All the Kurds want is to be able to live in their own homeland after thousands of years under other rulers and to live in peace with their neighbors.  The case for Kurdistan has strong similarities to the case for Israel in 1948.  These Kurds want a homeland so that they can live without persecution in a nation that is their own, and Kurds have no more aggressive designs on neighboring nations that the Jews of 1948 had toward the Arab states.  Like the Jews of Israel since independence, Kurds would be robust defenders of their own independence. 

In other respects, Kurdistan would be like that other nation in the Middle East that has worked: Lebanon.  This “Switzerland of the Middle East” combined prosperity, freedom, and neutrality.  The Lebanese, like the Kurds, were a people made up of different religions who had decided to live in peace.  As long as that modus vivendi existed, Lebanon was a happy island of tranquility inside a troubled region.  Indeed, Kurdistan might well pick up the role once played by Lebanon in the region.

The oil revenues of northern Iraq would provide the Kurds with a good chance to replicate the prosperity that once made Lebanon the envy of everyone in the region, including Israel.  Kurdistan might provide a refuge for persecuted people in the Middle Eastern – like Iraqi Christians – to establish an unmolested life while still remaining in the region.  These minorities often are the educated professionals who stabilize and pacify countries while also providing economic flexibility and hope.

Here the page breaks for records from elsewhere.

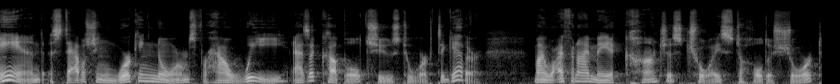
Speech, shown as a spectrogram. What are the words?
and establishing working norms for how we, as a couple, choose to work together. My wife and I made a conscious choice to hold a short,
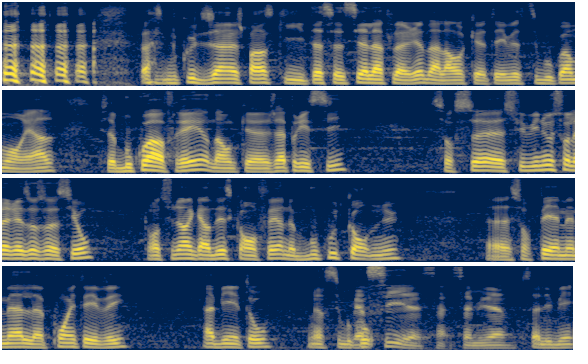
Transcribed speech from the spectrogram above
Parce que beaucoup de gens, je pense, qui t'associent à la Floride alors que tu investis beaucoup à Montréal. Puis tu as beaucoup à offrir. Donc, euh, j'apprécie. Sur ce, suivez-nous sur les réseaux sociaux. Continuez à regarder ce qu'on fait. On a beaucoup de contenu euh, sur pmml.tv. À bientôt. Merci beaucoup. Merci, euh, Samuel. Salut bien.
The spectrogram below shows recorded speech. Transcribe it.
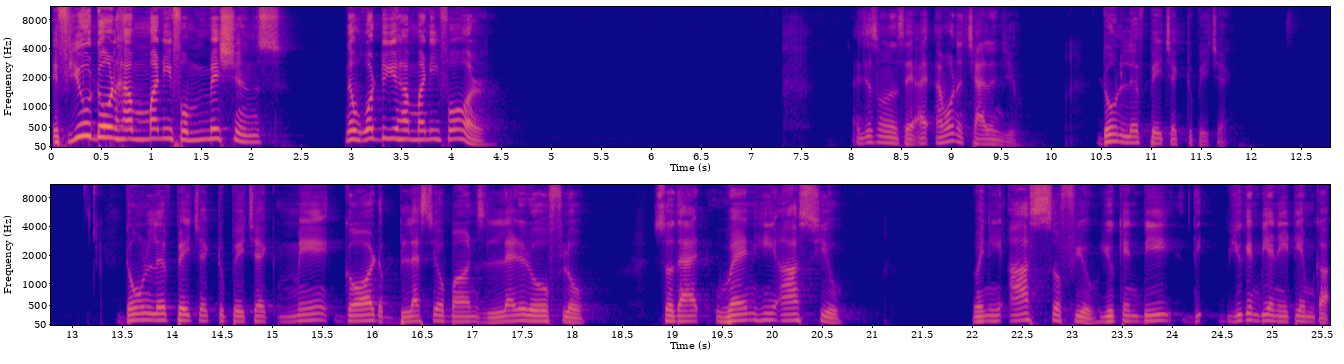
If you don't have money for missions, then what do you have money for? I just want to say, I, I want to challenge you. Don't live paycheck to paycheck. Don't live paycheck to paycheck. May God bless your barns, let it overflow, so that when He asks you, when He asks of you, you can be the, you can be an ATM card,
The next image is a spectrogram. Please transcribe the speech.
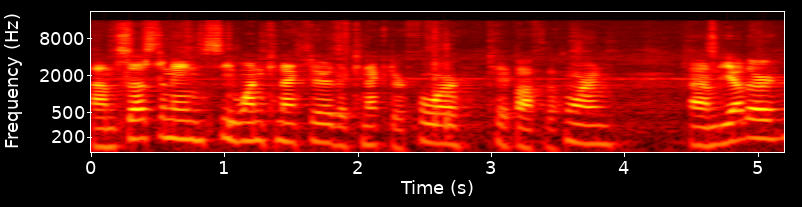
Um, so that's the main C1 connector, the connector 4, tape off the horn. Um, the other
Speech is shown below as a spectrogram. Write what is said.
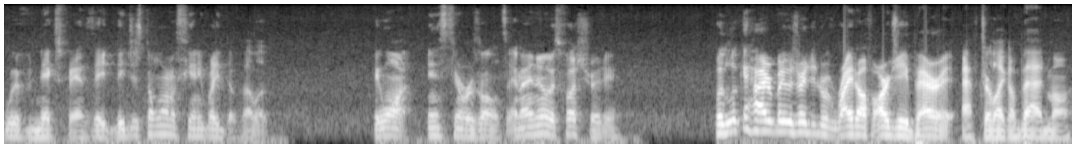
with Knicks fans. They they just don't want to see anybody develop. They want instant results, and I know it's frustrating. But look at how everybody was ready to write off R.J. Barrett after like a bad month.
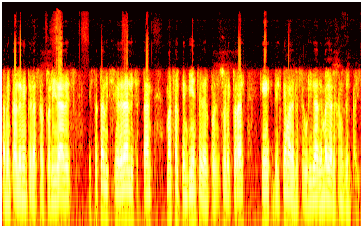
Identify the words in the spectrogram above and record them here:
Lamentablemente las autoridades estatales y federales están más al pendiente del proceso electoral que del tema de la seguridad en varias regiones del país.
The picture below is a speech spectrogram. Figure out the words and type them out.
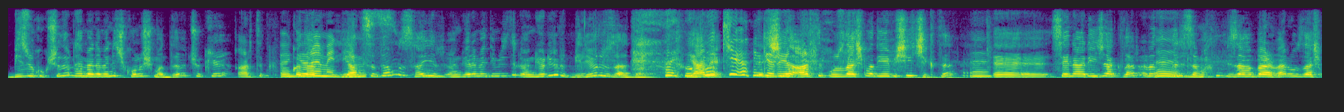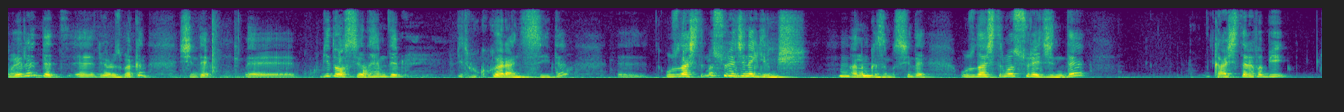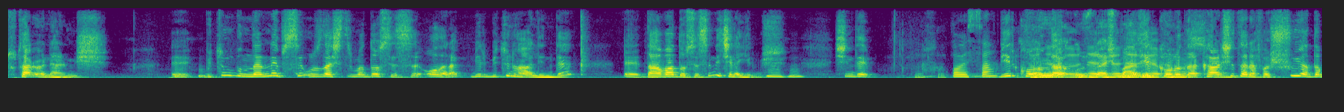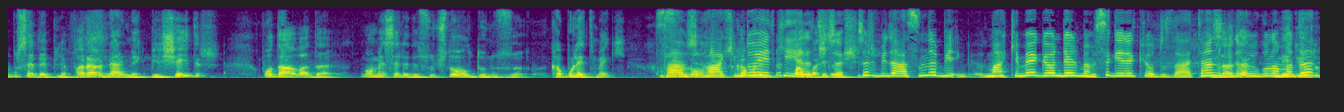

This free Kurdistan would also make clear that our support for nations that manifest the long-suffering aspirations of peoples who have been unjustly denied their own nation is a universal principle, not one applied exclusively to Israel.  This has, in fact, been American policy for a long time.  The “Captive Nations” of the old Soviet Union were supported by a long train of bipartisan American political support.

We have likewise supported the end of Serbian domination of the old Yugoslavia by the birth of new true nations from this old unhappy federation.  Today we recognize not only the Ukrainians as occupying the moral high ground, but the Tibetans as well.  This has been a guiding principle of our nation almost since its inception.

Sometimes, in foreign policy, it is possible to simultaneously do the right thing and the smart thing.  Helping bring Kurdistan into this world does both.